DIRECTIONS FOR THIS TASK -
Of the records that follow, copy only the lines from the line containing "Log-frequency spectrogram. The" to the line containing "Mel spectrogram, 18.3", both included, exactly as written.

─── INFORMATION

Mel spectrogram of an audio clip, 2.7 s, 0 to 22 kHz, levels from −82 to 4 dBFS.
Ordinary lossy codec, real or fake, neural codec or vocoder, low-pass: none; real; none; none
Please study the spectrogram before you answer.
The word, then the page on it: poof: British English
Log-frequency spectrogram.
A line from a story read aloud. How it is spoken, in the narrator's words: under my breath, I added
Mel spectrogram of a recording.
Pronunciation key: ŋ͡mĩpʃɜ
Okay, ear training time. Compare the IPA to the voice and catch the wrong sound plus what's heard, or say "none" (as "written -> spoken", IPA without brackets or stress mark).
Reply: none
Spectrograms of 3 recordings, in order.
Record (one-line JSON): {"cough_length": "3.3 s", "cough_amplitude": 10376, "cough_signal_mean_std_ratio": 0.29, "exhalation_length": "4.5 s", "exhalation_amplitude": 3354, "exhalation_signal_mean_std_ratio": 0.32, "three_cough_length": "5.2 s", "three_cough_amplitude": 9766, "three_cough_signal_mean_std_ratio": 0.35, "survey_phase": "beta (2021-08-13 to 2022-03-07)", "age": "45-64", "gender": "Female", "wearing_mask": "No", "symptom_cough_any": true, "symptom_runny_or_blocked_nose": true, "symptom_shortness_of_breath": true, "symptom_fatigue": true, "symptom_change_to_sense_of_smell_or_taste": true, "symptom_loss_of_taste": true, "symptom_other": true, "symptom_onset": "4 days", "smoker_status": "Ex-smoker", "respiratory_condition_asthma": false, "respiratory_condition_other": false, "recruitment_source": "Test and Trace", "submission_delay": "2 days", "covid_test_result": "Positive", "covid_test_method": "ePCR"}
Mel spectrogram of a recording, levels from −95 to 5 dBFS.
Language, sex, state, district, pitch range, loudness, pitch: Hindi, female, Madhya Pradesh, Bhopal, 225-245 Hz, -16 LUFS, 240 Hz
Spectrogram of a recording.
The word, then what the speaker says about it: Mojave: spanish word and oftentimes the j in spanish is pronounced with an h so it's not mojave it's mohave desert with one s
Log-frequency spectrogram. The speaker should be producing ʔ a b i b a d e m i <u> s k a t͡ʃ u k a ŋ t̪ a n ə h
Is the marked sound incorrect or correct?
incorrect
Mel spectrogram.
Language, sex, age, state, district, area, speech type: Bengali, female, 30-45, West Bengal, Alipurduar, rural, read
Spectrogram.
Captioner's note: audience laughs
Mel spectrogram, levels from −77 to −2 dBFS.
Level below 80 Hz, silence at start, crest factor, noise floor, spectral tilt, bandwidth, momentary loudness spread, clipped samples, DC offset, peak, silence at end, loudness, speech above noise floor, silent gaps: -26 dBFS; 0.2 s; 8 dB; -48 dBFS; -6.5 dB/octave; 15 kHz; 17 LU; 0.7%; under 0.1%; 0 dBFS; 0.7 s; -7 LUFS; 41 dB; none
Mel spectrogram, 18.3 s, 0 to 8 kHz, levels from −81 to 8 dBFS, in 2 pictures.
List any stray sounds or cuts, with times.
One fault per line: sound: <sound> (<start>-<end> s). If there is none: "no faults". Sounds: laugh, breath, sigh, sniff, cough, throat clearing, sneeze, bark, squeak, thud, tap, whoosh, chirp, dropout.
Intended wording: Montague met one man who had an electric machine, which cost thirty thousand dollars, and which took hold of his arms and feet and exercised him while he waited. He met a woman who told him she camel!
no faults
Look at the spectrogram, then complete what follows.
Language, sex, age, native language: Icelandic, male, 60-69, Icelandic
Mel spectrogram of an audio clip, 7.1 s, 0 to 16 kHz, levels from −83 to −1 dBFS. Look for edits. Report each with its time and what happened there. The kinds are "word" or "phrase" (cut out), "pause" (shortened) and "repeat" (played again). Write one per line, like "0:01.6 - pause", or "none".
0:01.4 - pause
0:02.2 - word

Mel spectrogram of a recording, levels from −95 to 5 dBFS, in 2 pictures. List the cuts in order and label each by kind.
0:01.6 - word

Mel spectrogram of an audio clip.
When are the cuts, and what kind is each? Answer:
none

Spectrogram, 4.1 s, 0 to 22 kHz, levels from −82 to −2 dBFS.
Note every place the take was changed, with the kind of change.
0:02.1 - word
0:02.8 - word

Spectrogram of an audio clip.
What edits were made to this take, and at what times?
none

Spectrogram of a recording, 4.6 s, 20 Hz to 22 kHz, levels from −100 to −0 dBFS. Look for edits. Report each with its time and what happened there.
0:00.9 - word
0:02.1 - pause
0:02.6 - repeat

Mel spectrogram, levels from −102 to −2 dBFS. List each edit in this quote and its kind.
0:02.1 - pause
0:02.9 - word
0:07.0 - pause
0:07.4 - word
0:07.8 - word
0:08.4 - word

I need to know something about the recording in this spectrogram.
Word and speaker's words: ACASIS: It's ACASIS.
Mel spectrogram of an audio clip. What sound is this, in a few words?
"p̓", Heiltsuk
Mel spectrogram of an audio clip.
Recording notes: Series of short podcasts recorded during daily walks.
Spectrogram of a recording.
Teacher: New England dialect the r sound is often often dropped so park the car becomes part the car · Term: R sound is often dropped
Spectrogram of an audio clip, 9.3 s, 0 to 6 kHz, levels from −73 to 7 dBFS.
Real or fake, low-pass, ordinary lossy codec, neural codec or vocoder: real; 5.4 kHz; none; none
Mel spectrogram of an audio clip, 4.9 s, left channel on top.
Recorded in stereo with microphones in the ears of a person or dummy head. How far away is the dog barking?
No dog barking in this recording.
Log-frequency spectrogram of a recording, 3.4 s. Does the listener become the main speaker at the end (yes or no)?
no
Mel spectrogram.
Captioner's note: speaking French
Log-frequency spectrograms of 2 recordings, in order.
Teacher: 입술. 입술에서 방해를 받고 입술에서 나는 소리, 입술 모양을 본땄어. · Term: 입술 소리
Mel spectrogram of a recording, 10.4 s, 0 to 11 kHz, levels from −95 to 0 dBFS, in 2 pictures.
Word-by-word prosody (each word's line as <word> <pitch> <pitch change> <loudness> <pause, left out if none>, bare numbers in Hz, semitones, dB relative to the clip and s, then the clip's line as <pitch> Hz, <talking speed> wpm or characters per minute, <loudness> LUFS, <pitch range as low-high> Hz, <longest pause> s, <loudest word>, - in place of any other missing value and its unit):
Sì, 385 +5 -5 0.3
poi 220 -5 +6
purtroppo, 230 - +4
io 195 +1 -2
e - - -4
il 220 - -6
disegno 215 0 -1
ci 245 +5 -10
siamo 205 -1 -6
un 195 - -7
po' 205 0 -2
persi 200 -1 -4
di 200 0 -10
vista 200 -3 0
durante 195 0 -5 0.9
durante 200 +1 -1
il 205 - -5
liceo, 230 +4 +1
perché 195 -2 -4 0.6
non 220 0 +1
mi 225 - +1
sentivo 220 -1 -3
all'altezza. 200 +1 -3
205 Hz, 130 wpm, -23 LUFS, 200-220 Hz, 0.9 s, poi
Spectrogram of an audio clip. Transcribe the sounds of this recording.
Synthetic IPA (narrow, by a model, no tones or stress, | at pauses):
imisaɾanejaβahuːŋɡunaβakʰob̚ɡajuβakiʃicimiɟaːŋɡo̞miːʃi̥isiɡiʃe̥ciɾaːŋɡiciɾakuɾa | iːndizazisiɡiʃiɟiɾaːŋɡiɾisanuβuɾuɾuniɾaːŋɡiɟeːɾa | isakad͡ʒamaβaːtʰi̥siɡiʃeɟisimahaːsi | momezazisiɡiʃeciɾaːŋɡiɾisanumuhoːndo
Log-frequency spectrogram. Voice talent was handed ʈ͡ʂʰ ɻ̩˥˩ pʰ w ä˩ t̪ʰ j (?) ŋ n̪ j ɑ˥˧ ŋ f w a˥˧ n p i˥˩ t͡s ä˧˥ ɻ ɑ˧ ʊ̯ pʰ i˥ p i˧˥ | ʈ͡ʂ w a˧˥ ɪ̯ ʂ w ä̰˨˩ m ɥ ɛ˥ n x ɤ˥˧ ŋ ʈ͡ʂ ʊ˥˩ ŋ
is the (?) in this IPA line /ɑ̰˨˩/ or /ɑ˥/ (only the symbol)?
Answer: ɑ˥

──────

COMPLETED EXERCISE -
Log-frequency spectrogram. The speaker should be producing ʔ a b i b a d e m i <u> s k a t͡ʃ u k a ŋ t̪ a n ə h
Is the marked sound incorrect or correct?
incorrect
Mel spectrogram.
Language, sex, age, state, district, area, speech type: Bengali, female, 30-45, West Bengal, Alipurduar, rural, read
Spectrogram.
Captioner's note: audience laughs
Mel spectrogram, levels from −77 to −2 dBFS.
Level below 80 Hz, silence at start, crest factor, noise floor, spectral tilt, bandwidth, momentary loudness spread, clipped samples, DC offset, peak, silence at end, loudness, speech above noise floor, silent gaps: -26 dBFS; 0.2 s; 8 dB; -48 dBFS; -6.5 dB/octave; 15 kHz; 17 LU; 0.7%; under 0.1%; 0 dBFS; 0.7 s; -7 LUFS; 41 dB; none
Mel spectrogram, 18.3 s, 0 to 8 kHz, levels from −81 to 8 dBFS, in 2 pictures.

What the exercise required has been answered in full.